“One of the unfortunate realities is that new therapies, even when proven to be beneficial, we just can’t right now afford to give everybody with ASCVD evolocumab like in FOURIER,” said Goodman. “We can’t afford to give everybody alirocumab post-ACS even though the trial suggests that everybody would benefit. That’s because of access/cost issues. As the cost is coming down, and that’s what we see with all therapies over the course of time, I’m confident that in the future the cost and access won’t be an issue and we can treat a very broad spectrum of post-ACS patients who meet the eligibility criteria for ODYSSEY OUTCOMES.”
Recognizing that not all patients can afford or have access to the PCSK9 inhibitors, focusing on high-risk patients using easily-identifiable clinical characteristics, such as a prior CABG surgery, is one way forward for using the agents in high-risk ACS patients with still elevated LDL cholesterol levels.
To TCTMD, Michos noted that the 2018 American College of Cardiology/American Heart Association cholesterol guidelines for secondary prevention differentiate treatment based on patient risk. “Among patients with coronary heart disease, there is a difference between a patient who might have gotten a stent 10 years ago for stable angina but otherwise has been doing well on medical therapy versus the patient who is in your CCU with acute coronary syndrome, the latter being at much higher risk for recurrent ischemia,” she said.
The guidelines recommended (class IIa) the addition of a PCSK9 inhibitor in very-high-risk ASCVD patients treated with maximally tolerated statin therapy and ezetimibe if LDL cholesterol levels exceed 70 mg/dL. Following this latest ODYSSEY OUTCOMES analysis, as well as prior data from FOURIER, Michos said she discusses PCSK9 inhibition (on top of maximally tolerated statins and ezetimibe) in her highest-risk ASCVD patients, such as those with extensive and severe coronary disease and concomitant vascular disease. Polyvascular disease is often undiagnosed given the lack of routine screening, she added, and yet these patients having such a tremendously high risk of recurrent events.
In an editorial accompanying the paper, Jacques Genest, MD, Alexandre Bélanger, MD (both McGill University Health Centre, Montreal, Canada), and Mandeep Sidhu, MD (Albany Medical College, Albany, NY), state that a “reasonable first step in the approach to patient care is for physicians to apply, with enthusiasm, secondary prevention guidelines in post-CABG and polyvascular disease patients.” In addition, intensive lifestyle modification, such as smoking cessation and physical activity, is also recommended.

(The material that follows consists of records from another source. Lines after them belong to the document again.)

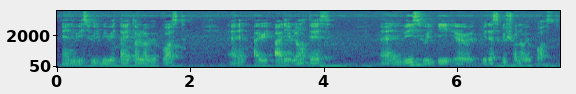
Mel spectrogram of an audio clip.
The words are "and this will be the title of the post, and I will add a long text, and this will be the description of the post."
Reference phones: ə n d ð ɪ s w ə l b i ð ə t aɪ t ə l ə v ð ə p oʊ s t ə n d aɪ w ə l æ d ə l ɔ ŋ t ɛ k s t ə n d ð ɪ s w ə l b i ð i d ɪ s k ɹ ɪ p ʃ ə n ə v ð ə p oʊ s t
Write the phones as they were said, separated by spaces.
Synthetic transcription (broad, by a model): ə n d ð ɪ s w ə l b i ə t aɪ t ə l ə v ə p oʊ s t ə n d aɪ w ə l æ d ə l ɔ ŋ t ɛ s t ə n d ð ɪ s w ə l b i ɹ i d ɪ s k ɹ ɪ p ʃ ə n ə v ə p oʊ s t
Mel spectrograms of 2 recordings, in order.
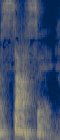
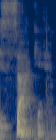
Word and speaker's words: saque: So if we don't change that to QUE, we have sase, and that's obviously wrong, so it needs to be sake.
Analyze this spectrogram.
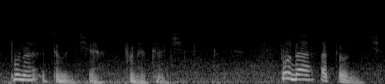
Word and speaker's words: Până atunci: Până atunci. Până atunci, yeah.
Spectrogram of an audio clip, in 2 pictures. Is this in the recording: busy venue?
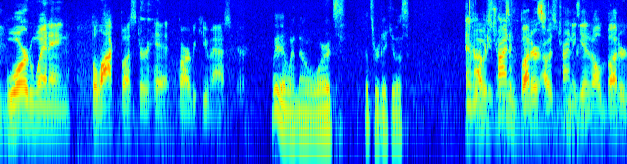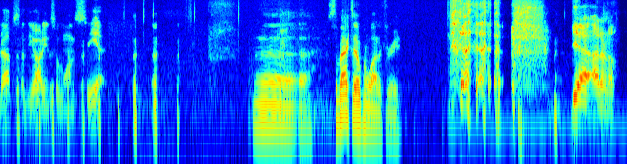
no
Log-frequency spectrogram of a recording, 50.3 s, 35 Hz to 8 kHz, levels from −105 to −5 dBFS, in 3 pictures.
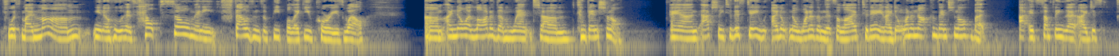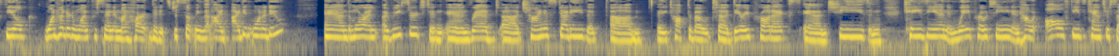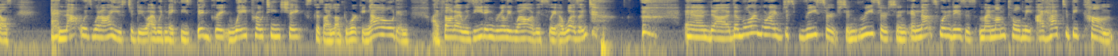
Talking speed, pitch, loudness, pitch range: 195 wpm, 215 Hz, -15 LUFS, 185-240 Hz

Jukema JW, Szarek M, Zijlstra LE, et al. Alirocumab in patients with polyvascular disease and recent acute coronary syndrome: the ODYSSEY Outcomes trial. J Am Coll Cardiol. 2019;74:1167-1176.
Goodman SG, Aylward PE, Szarek M, et al. Effects of alirocumab on cardiovascular events after coronary bypass surgery. J Am Coll Cardiol. 2019;74:1177-1186.

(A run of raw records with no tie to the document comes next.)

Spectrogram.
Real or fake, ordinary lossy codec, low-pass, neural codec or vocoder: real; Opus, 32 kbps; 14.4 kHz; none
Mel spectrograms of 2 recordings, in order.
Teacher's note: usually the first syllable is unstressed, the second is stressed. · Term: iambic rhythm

Genest J, Bélanger AM, Sidhu MS. How the cow ate the CABG: aim low, live longer? J Am Coll Cardiol. 2019;74:1187-1189.
- Jukema reports research grants from The Netherlands Heart Foundation, the Interuniversity Cardiology Institute of The Netherlands, and the European Community Framework KP7 Program; and reports other research support from Amgen, Astellas, AstraZeneca, Daiichi-Sankyo, Eli Lilly, Merck-Schering-Plough, Pfizer, Roche, and Sanofi.
- Goodman reports receiving research grants from Daiichi-Sankyo, Luitpold Pharmaceuticals, Merck, Novartis, Servier, Regeneron Pharmaceuticals, Sanofi, Amgen, AstraZeneca, Bayer, Boehringer Ingelheim, Bristol-Myers Squibb, CSL Behring, Eli Lilly, Pfizer, and Tenax Therapeutics; receiving honoraria from Bristol-Myers Squibb, Eli Lilly, Fenix Group International, Ferring Pharmaceuticals, Merck, Novartis, Pfizer, Servier, Regeneron Pharmaceuticals, Sanofi, Amgen, AstraZeneca, Bayer, and Boehringer Ingelheim; and serving as a consultant/on the advisory board for AstraZeneca, Boehringer Ingelheim, Bristol-Myers Squibb, Eli Lilly, Pfizer, Servier, Tenax Therapeutics, Sanofi, Amgen, and Bayer.
- Michos reports no relevant conflicts of interest.